Luna Park by Georges Aperghis © IRCAM-Centre Pompidou
On 13 January 2014, Isis und Osiris by Jacques Lenot was the last concert to be held in Espace de Projection prior to its closure. More of a ‘mixed sound installation for wind septet and electronic environment’ than a concert, inspired by a Robert Musil poem, this was one of the almost 70-year-old composer’s first forays into electronics. Serge Lemouton felt as though he was attending a ‘Renaissance mass’. ‘Jacques Lenot came to IRCAM with the idea of using the verticality of Espro. At that time, we already had the ambisonic dome and the 350 loudspeakers. The audience were in the middle, the 7 musicians placed around them, and a spatial broadcaster placed behind.
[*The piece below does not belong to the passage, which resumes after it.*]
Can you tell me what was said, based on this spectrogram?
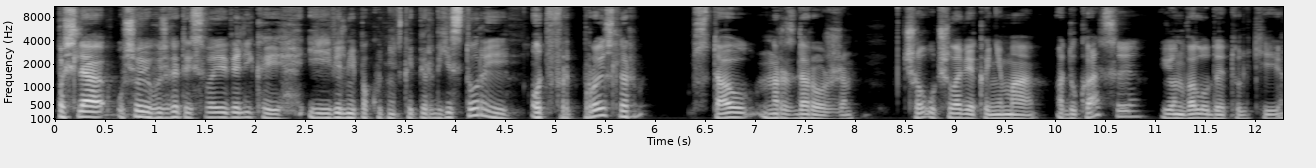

It was a one-hour show of highly polyphonic composition, spatialised with various electronic sources. A moving experience.’ Then the doors closed for almost ten years on a venue, as Andrew Gerzso points out, managed to attract, in addition to contemporary music fans, ‘an audience looking for a different experience’. Serge Lemouton adds: ‘People imagined a very closed, rigid space, but I never did the same show twice there! It was very creative; composers invented according to the venue, we never limited ourselves to the means at hand, we always tried to go beyond...’
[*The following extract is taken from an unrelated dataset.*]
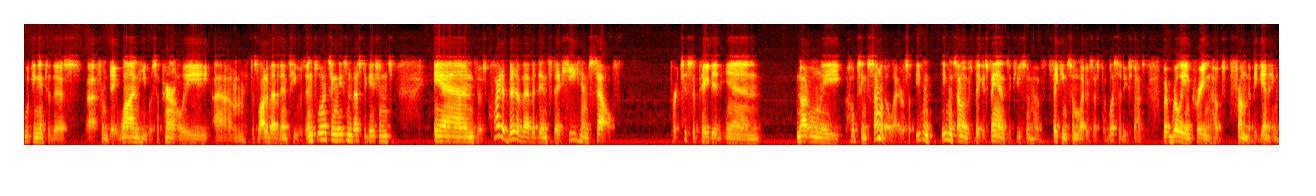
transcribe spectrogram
looking into this uh, from day one. He was apparently, um, there's a lot of evidence he was influencing these investigations. And there's quite a bit of evidence that he himself participated in not only hoaxing some of the letters, even even some of his biggest fans accused him of faking some letters as publicity stunts, but really in creating the hoax from the beginning.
This utopian spirit will no doubt continue to guide Espace de Projection, which re-opened in January 2023 with six days of ‘celebration’. What artistic and/or technological utopia can Espace de Projection now offer? What role can it play, in an era when the ‘immersive’ aspect appears to have become an unavoidable prerequisite? ‘Espro is a unique venue in Paris’, Frank Madlener concludes, ‘A place of possibilities and first times, more an instrument than a venue, which offers artists and scientists what they most lack: experimentation and production time. “Nowhere Else” also addresses to the audience. Why leave home today, when in theory we all have access to everything through digital technology? Why go out, except to experience something completely different? Espro, which is in the zeitgeist, will be devoted to creation and repertoire, which is creation and life; to musical composition and exploratory electronic music; to installations, sound stories, and performing art as a participative science. We will experience music here, seated, standing or lying down, as with the recreation of Xenakis’ Polytope; there will be conviviality, outer edges and stage bars. The utopia is dual. To prototype in order to transpose elsewhere. To no longer recognise each audience member as a contemporary art fan, because a new audience will be attracted and won over by the pleasure of living creation in the present.’
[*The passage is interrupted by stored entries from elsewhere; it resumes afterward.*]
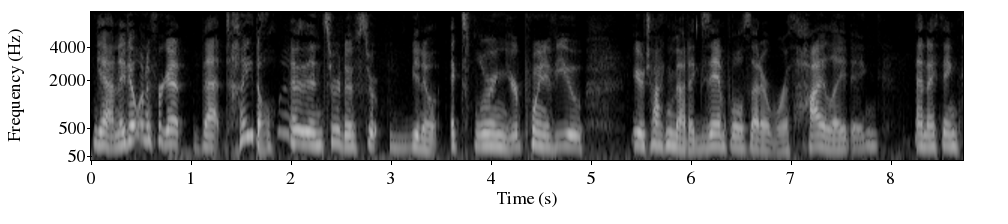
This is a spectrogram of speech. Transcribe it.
Yeah, and I don't want to forget that title uh, and sort of, you know, exploring your point of view. You're talking about examples that are worth highlighting. And I think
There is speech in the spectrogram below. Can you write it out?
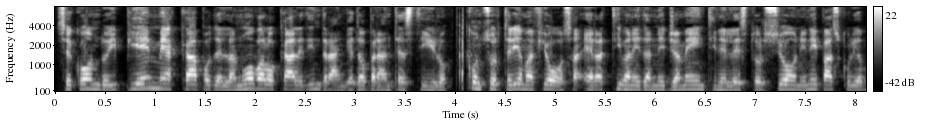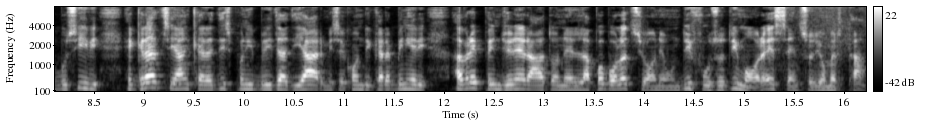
secondo i PM a capo della nuova locale di Indrangheta operante a Stilo. La consorteria mafiosa era attiva nei danneggiamenti, nelle estorsioni, nei pascoli abusivi e grazie anche alla disponibilità di armi, secondo i carabinieri, avrebbe ingenerato nella popolazione un diffuso timore e senso di omertà.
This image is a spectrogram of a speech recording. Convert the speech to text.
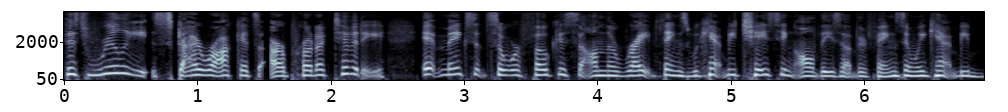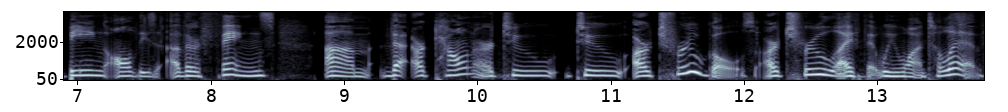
This really skyrockets our productivity. It makes it so we're focused on the right things. We can't be chasing all these other things, and we can't be being all these other things um, that are counter to to our true goals, our true life that we want to live.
by Sandrine Maricot Despretz and David Sanson (Hémisphère son)